Optimising Digital Collaboration from the Inside Out
Fad or Fundamental?
When Andrew McAfee, now a research scientist at Massachusetts Institute of Technology (MIT), coined the term,“Enterprise 2.0” in 2006, he called it, “the use of emergent social software platforms within companies, or between companies and their partners or customers.” More simply put, it’s all about companies using social media, collaborative tools and social networks to connect people, information and company assets in more effective ways.
Companies have come a long way since those early days, with many seeing significant improvements in operations, people satisfaction and bottom line results. Among the lessons learned is that it’s not just about technology. Determining digital collaboration’s role, how it will be used and how to incorporate it into company culture are what really matters.
The Focal Point: Improving Internal and External Interaction
Smart companies use digital collaboration technologies to improve interaction within their ecosystems of employees, stakeholders, customers, partners and prospects – all of whom use various applications to network and streamline processes. Usage is growing, with 89% of top managers believing digital technology has a major impact on their companies.2 This is far from a fad, but rather a fundamental response to a world where the pace of work, change and collaboration continues to accelerate.
Technology Expectations: Target vs. Truth
We all know the world is moving faster and faster, decisions must be made quickly and employees must be able to find the right information, right now. What companies need and what they’re getting, however, are two different things.
The truth is, companies must substantially increase knowledge worker productivity, the same way management increased manual worker productivity in the 20th century.3 Employees today waste about 5.3 hours per week due to inefficient processes. Two-thirds can’t find the help they’re looking for. Sixty percent of employees in European organisations spend at least an hour a day duplicating other employees’ work.
Digital technologies and collaborative processes help significantly by creating links between people, information and resources. 77% of networked organisations have increased their employees’ speed of access to knowledge, 63% have increased their marketing effectiveness and 45% have increased supplier and partner satisfaction.

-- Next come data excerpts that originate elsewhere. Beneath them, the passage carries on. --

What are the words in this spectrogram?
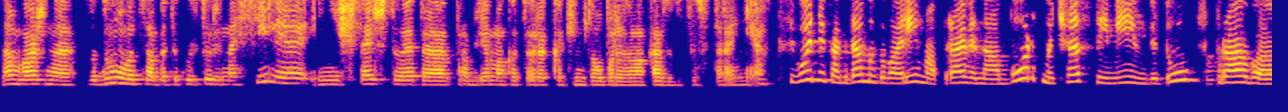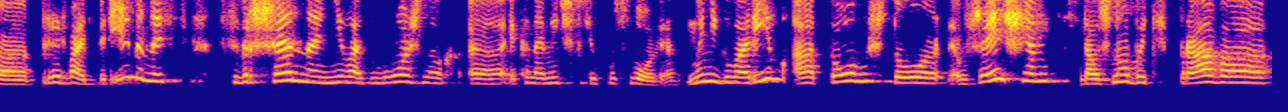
Нам важно задумываться об этой культуре насилия и не считать, что это проблема, которая каким-то образом оказывается в стороне. Сегодня, когда мы говорим о праве на аборт, мы часто имеем в виду право прервать беременность в совершенно невозможных э, экономических условиях. Мы не говорим о том, что у женщин должно быть право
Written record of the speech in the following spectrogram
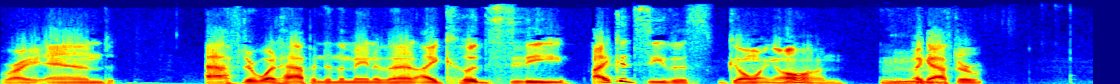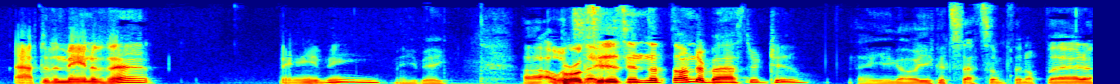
Right, and after what happened in the main event, I could see I could see this going on. Mm. Like after after the main event, maybe Maybe. Uh, I would Brooks say- is in the Thunder Bastard too. There you go. You could set something up there. Uh,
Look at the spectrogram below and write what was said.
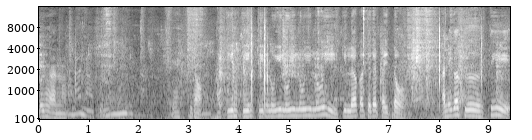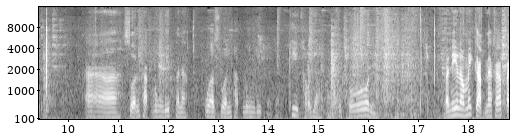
เบิ้งอันพี่น้องเอากินกินกินลุยลุยลุยลุยกินแล้วก็จะได้ไปต่อ อันนี้ก็คือที่สวนผักลุงฤทธิ์พะนะครัวสวนผักลุงฤทธิ์ที่เขาใหญ่นะคะทุกคน วันนี้เราไม่กลับนะคะ ไป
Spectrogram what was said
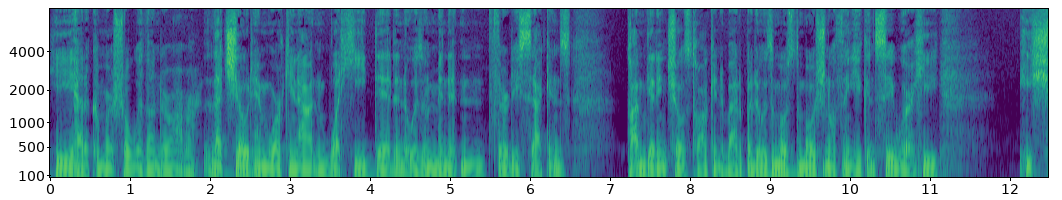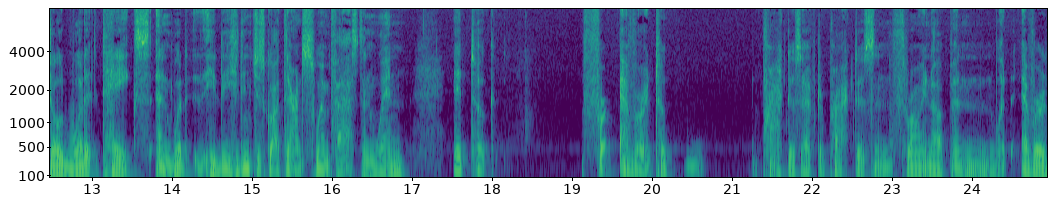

Technology certainly helped achieve these results, but it takes a change in a corporate culture to inspire employees to behave differently. Collaboration is the first thing CEOs seek from their employees; 75% consider it critical.
New Business Models Spur New Behaviours
There’s nothing particularly new about Enterprise 2.0 or “social business” concepts. What’s new are nontraditional competitors who are changing the playing field by interacting with customers in nontraditional ways. These may be pure players or companies from completely different sectors adopting new approaches. Free of the usual constraints and expectations, they are reshuffling the cards and redefining markets.
This change is occurring at a rate that traditional businesses struggle to follow. Uber in transport, Amazon in commerce, Airbnb in hospitality and Google in any number of areas are designing a networked society. There are endless examples in every sector including energy, telecom, transportation and so on.
The shift may motivate you to rethink your business model, not just because of new competitors, but because it shows customers’ habits have changed. They accept and demand an increasingly digital culture based on interaction, sharing and commenting.
There’s no question the new environment calls for technologies to improve your supply chain, customer service and employer brand. The biggest change, however, comes in adjusting your culture. These models require engagement among internal and external stakeholders to improve the experience and user pathway. Otherwise, “uberisation” awaits you,8 primarily because:
- Social ties, mobile technology, real time, new web applications and digital tools make this requirement even more important and necessary.
- The relationship with the outside world and specifically your customers and prospective customers is driving you toward this change so you can meet these new demands effectively.
- It is not the technology that’s important, but what it provides and the new culture it spawns.
This article is a part of MSLGROUP’s Optimising Digital Collaboration from the Inside Out , for more information contact Anthony Poncier T +33 14482 4648 M +33 62334 0881 or Sébastian Faure T +33 14482 4565 .
Anthony is an expert in collaborative strategy. He helps companies and project teams set up internal social networks and specialises in digitising customer relations. He is on the Enterprise 2.0 All Star List, the author of ‘Enterprise Social Networks: 101 Questions,’ and ‘Enterprise 2.0: the White Paper.’ Connect with him on Twitter @aponcier .
Sébastien is a consultant in digital communications strategy at Publicis Consultants in Paris and helps design and develop digital relationships between organisations and all their stakeholders. He is responsible for social network strategy, content strategy, social media, community management, analysis and reporting. Connect with him on Twitter @faureseb .